Speaking for the minority, Lent chastised the subcommittee for spending 10 days on NCAA hearings, calling them a "waste of time... overblown and misdirected." He was especially critical of the majority's threat to legislate NCAA reforms.
"I feel that these bullying tactics are out of place in San Francisco," Lent said. "This is not Tehran or Phnom Penh or some place where the federal government can make threats like that."
"It is shameful that the NCAA was dragged through that mire of bad publicity," Lent said. "It is shameful that the NCAA should be the target of such a hatchet job by an arm of the Congress. Our subcommittee would have better occupied its time on more serious problems confronting our nation."
The NCAA Council, in response to a subcommittee request, already has reviewed and rejected some of the proposals made by witnesses before the subcommittee, proposals that again are made in the majority report. The Council, has, however, put six proposals on the convention agenda that relate to the recommendations.
At issue during the hearings and again today was the question of whether the NCAA provided basic fairness and "due process" rights in its investigations of alleged rule violations and in its subsequent disciplinary proceedings.
Almost all of the 41 congressional witnesses said the system is inherently unfair, and the majority report so concluded, but also noted that in some instances there is only an appearance of unfairness. The minority concluded that the NCAA is fair, but does have some appearance problems.

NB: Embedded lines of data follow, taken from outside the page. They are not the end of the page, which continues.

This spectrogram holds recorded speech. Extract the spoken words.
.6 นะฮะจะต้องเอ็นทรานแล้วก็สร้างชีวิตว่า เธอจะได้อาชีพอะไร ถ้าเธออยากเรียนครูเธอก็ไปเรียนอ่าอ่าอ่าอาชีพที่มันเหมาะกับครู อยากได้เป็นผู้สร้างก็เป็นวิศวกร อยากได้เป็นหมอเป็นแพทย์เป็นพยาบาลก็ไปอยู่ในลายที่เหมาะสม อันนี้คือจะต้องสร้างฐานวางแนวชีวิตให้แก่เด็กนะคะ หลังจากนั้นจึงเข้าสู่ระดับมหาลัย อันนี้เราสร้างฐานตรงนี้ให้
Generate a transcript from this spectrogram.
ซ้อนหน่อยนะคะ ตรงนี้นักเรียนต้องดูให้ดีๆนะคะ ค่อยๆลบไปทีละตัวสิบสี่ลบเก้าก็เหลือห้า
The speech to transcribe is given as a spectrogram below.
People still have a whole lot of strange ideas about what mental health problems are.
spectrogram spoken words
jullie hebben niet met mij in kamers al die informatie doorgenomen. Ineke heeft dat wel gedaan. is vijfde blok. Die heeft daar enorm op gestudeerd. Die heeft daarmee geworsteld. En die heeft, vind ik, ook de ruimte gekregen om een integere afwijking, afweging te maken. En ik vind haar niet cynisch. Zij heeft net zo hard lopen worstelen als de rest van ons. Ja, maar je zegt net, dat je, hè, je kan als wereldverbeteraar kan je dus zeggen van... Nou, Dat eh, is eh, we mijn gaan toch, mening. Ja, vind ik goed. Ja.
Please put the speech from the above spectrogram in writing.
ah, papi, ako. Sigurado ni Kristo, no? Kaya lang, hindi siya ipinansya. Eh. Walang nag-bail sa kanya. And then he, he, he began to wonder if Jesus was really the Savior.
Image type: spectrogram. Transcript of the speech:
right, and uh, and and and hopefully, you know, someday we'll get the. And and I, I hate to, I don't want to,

Of the six issues they disagree on, the two sides clash most on the majority's call for "joint and simultaneous investigations" of witnesses by the NCAA and accused member-school, and requiring the NCAA to make ineligibility declarations.
On the former, the minority contends such a procedure would unnecessarily interfere with enforcement efforts and might preclude the discovery of evidence clearing someone of alleged guilt. The majority contends it would reduce credibility problems and eliminate the introduction of evidence based on hearsay and recollection.

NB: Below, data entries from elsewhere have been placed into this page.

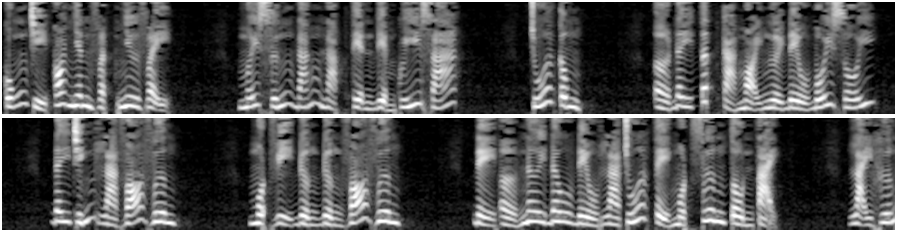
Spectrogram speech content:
cũng chỉ có nhân vật như vậy, mới xứng đáng nạp tiền điểm quý giá. Chúa công, ở đây tất cả mọi người đều bối rối. đây chính là võ vương, một vị đường đường võ vương, để ở nơi đâu đều là chúa tể một phương tồn tại, lại hướng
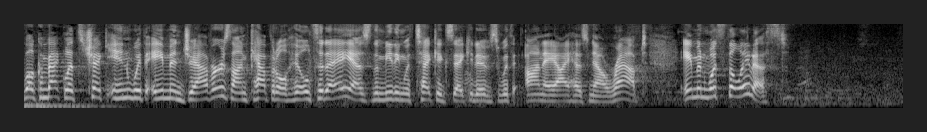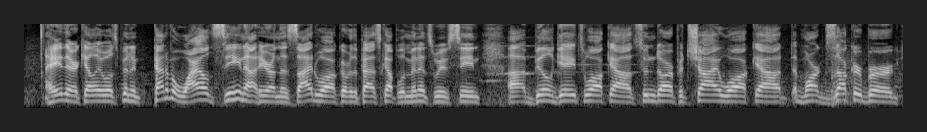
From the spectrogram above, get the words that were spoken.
Welcome back. Let's check in with Eamon Javers on Capitol Hill today as the meeting with tech executives with on AI has now wrapped. Eamon, what's the latest? Hey there, Kelly. Well, it's been a kind of a wild scene out here on the sidewalk over the past couple of minutes. We've seen uh, Bill Gates walk out, Sundar Pichai walk out, Mark Zuckerberg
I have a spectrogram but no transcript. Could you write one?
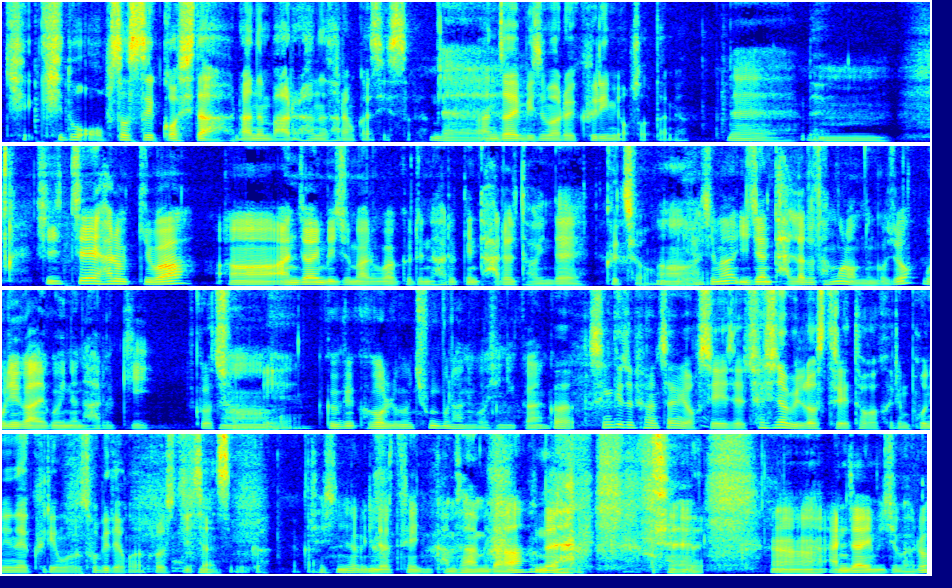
키, 도 없었을 것이다라는 말을 하는 사람까지 있어요. 네. 안자이 미즈마루의 그림이 없었다면. 네. 네. 음, 실제 하루키와 어, 안자이 미즈마루가 그린 하루키는 다를 터인데 그렇죠. 어, 예. 하지만 이젠 달라도 상관없는 거죠. 우리가 알고 있는 하루키. 그렇죠. 어, 예. 그게 그걸로면 충분한 것이니까. 그러니까 신기주 편집장이 역시 이제 최신엽 일러스트레이터가 그린 본인의 그림으로 소비되거나 그럴 수도 있지 음. 않습니까? 약간. 최신엽 일러스트레이터님 감사합니다. 네. 네. 네. 어, 안자이 미즈마루.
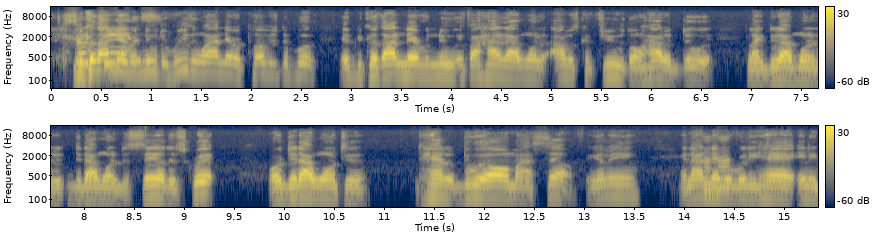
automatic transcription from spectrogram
So because I never knew the reason why I never published the book is because I never knew if I how did I want I was confused on how to do it. Like, did I want to did I wanted to sell the script, or did I want to handle do it all myself? You know what I mean? And I never Uh-huh. really had any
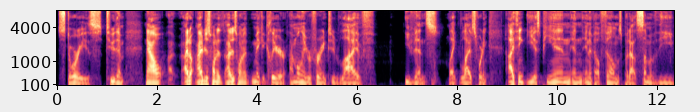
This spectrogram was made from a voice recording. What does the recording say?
stories to them. Now, I, I don't. I just want to. I just want to make it clear. I'm only referring to live events, like live sporting. I think ESPN and NFL Films put out some of the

The minority argument against the second proposal is that is undermines the self-policing philosophy of the NCAA code that makes member-schools responsible for students' and coaches' conduct and eligibility. The majority contends that since it is the NCAA that actually makes findings of guilt and assesses the penalties, it should be responsible for its actions -- a position that would make the NCAA legally, and, presumably, financially liable.
Aside from the blue-ribbon panel proposal, the minority disagreed with the majority's recommendations to let all affected parties -- including "boosters" -- in an investigation participate, with counsel in the NCAA disciplinary hearing; establish a list of set penalties for "minor" and "major" violations, revise and recodify its rules.

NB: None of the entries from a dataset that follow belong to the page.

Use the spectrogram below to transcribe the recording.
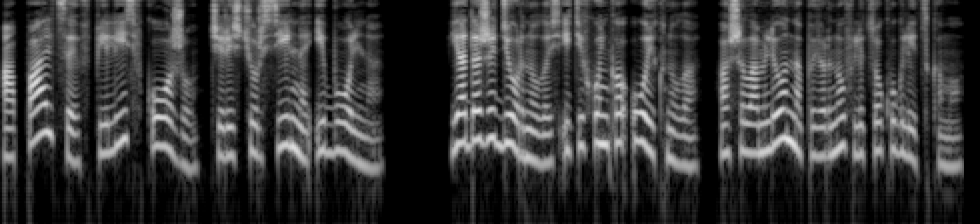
а пальцы впились в кожу, чересчур сильно и больно. Я даже дернулась и тихонько ойкнула, ошеломленно повернув лицо к Углицкому.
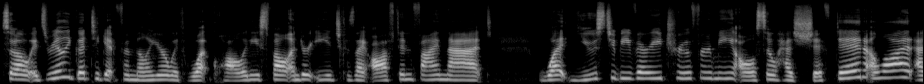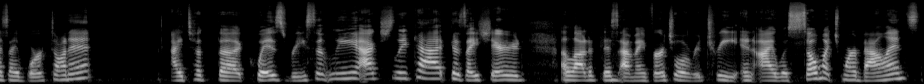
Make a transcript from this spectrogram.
So it's really good to get familiar with what qualities fall under each because I often find that what used to be very true for me also has shifted a lot as I've worked on it. I took the quiz recently, actually, Kat, because I shared a lot of this mm. at my virtual retreat, and I was so much more balanced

Significantly, both the majority and minority reports agreed there is no NCAA "hit list," and both were elaborate in praising the personal integrity of those involved in the NCAA "judicial system." The majority went on to make several other recommendations in which the minority concurred either fully or in principle:
The separation of functions of the infractions committee (judge) and the NCAA enforcement staff (investigator and prosecutor). The staff should be supervised by a new NCAA group completely separate from the committee. That new unit, acting like a grand jury, would decide if formal investigations are to be made.
There should be specific, published evidentiary standards for hearings. The burden of proving guilt, moreover, must be on the enforcement staff. The majority found that there is a prevailing sense of "guilty" until proven innocent" in the NCAA hearings.
A section of the code allowing additional penalties to colleges that challenge the NCAA in court and lose must be repealed.
There should be established standards of what the NCAA Council will review in a case when hearing an appeal.
There should be a statute of limitations on uncovering violations and on the period between the initial notice that an investigation is under way and its eventual conclusion.